In histories of the Mounted Police, Francis Dickens is described as a tragic character, struggling to live in the shadow of his great father. Charges against him include drunkenness, laziness and recklessness. David Carter in the third chapter of his book questions the evidence that these claims are based on. An article in a special RCMP issue of the Canadian history magazine The Beaver called “Francis J. Dickens, An Ordinary Officer” gives a balanced picture, pointing out his twelve years of service during which time many men in the fledging police force on the plains deserted or were discharged for misconduct, while others have gone so far as to say that he was partly responsible for the deterioration in relations between the NWMP and the Blackfoot in the 1880s!
Francis Dickens in Fiction 
The events surrounding Frog Lake and the battle of Fort Pitt are treated in The Temptations of Big Bear (1973) by Rudy Wiebe.
In recent decades, Francis Dickens has been depicted as a comic figure. In W.G. Grace’s Last Case (1984), by William Rushton, in a fantastic plot that includes fictional characters like Jekyll and Hyde and Dr. Watson, Francis Dickens encounters Apache Indians and (anachronistically) meets the famed cricketer of the title during the latter’s team’s 1872 North American tour.
Francis Dickens later was the subject of a comic novel by humorist Eric Nicol, Dickens of the Mounted (1989). The book is a series of fictional letters, a mock document purporting to be a record of Dickens’s correspondence spanning his twelve years in Canada, only “edited” by Nicol. It is still frequently mistaken for non-fiction.

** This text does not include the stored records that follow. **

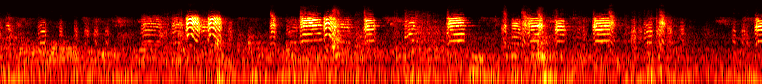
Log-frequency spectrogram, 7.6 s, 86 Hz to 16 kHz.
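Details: Zebra finch parents feeding three juvenile and three newborn chicks in a cage, 4 May 2023; clusters of strong nasal, harmonic toy-trumpet beeps from several birds, repeated in quick groups with brief lulls.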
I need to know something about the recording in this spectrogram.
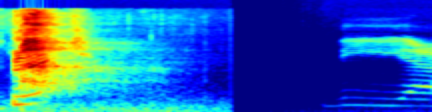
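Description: A breathy rush of noise, like a long exhaled sigh, loud at first and fading away over about a second. After a short silence a woman's voice says 'uh' near the end.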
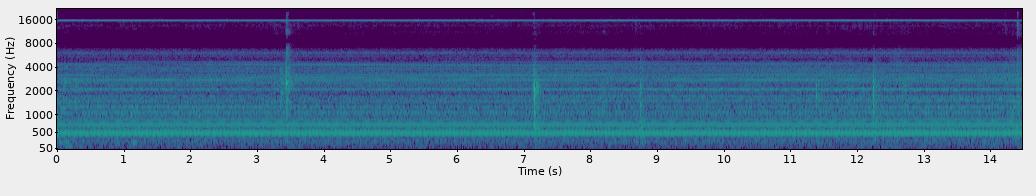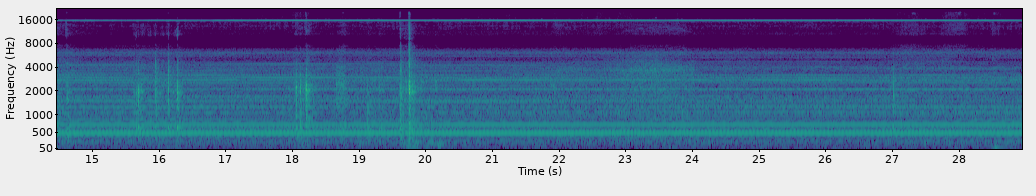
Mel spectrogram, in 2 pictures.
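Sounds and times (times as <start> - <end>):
computer electrical hum and whine: 0.0 - 28.9
hard disk clicks: 15.5 - 16.6, 18.0 - 20.3.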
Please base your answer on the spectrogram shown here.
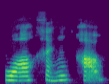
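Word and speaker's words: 我很好: Aquí hay tres tercer tono. Cada vez que hay así varios tercer tono, cae a segundo tono. Porque de por sí sería un poco complicado, ¿no? Es la pronunciación 我很好, 我很好, 我很好.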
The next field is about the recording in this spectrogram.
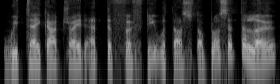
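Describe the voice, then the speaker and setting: A man's voice: on the high side, lively intonation, normal speed, vocal fry, no room sound. South African Afrikaans man teaching, dry sound. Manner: emphatic, repeats points, asks rhetorical questions. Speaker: trading coach. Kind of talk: informal instructional screen walkthrough.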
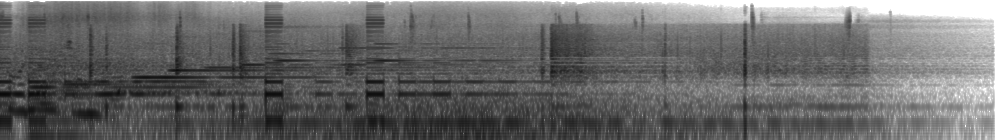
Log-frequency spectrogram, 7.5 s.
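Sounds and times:
digital wave logo sound: 0:00.0 - 0:04.8.

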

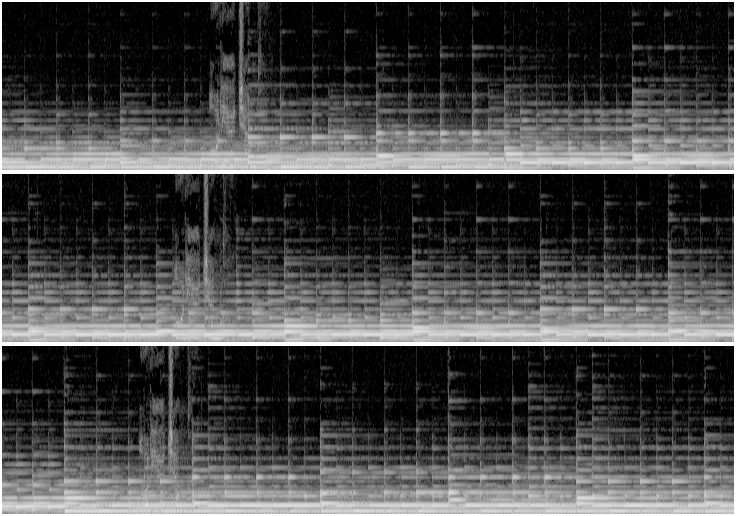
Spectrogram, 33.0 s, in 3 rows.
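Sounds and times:
inspiring solo piano music: 0:00.0 - 0:32.9.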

Frank Dickens also appears in the science fiction novel that deals with the NWMP in an alternative history, The Apparition Trail (2004) by Lisa Smedman.
In the novels The Winnipeg Wolf and The Search for Spade belonging to the "Inspector Bucket NWMP" series by Jeremy Allen the leading character, Francis Bucket, is based on Francis Dickens.
He is played by Joe Prospero in the TV mini-series Hans Christian Andersen: My Life as a Fairytale. In 2007 a Fringe festival play called Dickens of the Mounted based on Nicol’s novel toured several Canadian cities.
See also 
The Diary of Francis Dickens, edited by Vernon LaChance, Kingston Jackson Press, 1930
“Francis Jeffrey Dickens”, The Canadian Encyclopedia, (entry by John Evans)
Eric Nicol, Dickens of the Mounted: The Astounding Long-lost Letters of Inspector F. Dickens NWMP 1874-1886. (1989) McClelland & Stewart
“Francis J. Dickens, An Ordinary Officer”, Beaver Vol.78, No.3 June/July 1998
David J. Carter Inspector F.J. Dickens: “The Christmas Carol baby” (1998)
- Dickens Family Tree website
- Biography at the Dictionary of Canadian Biography Online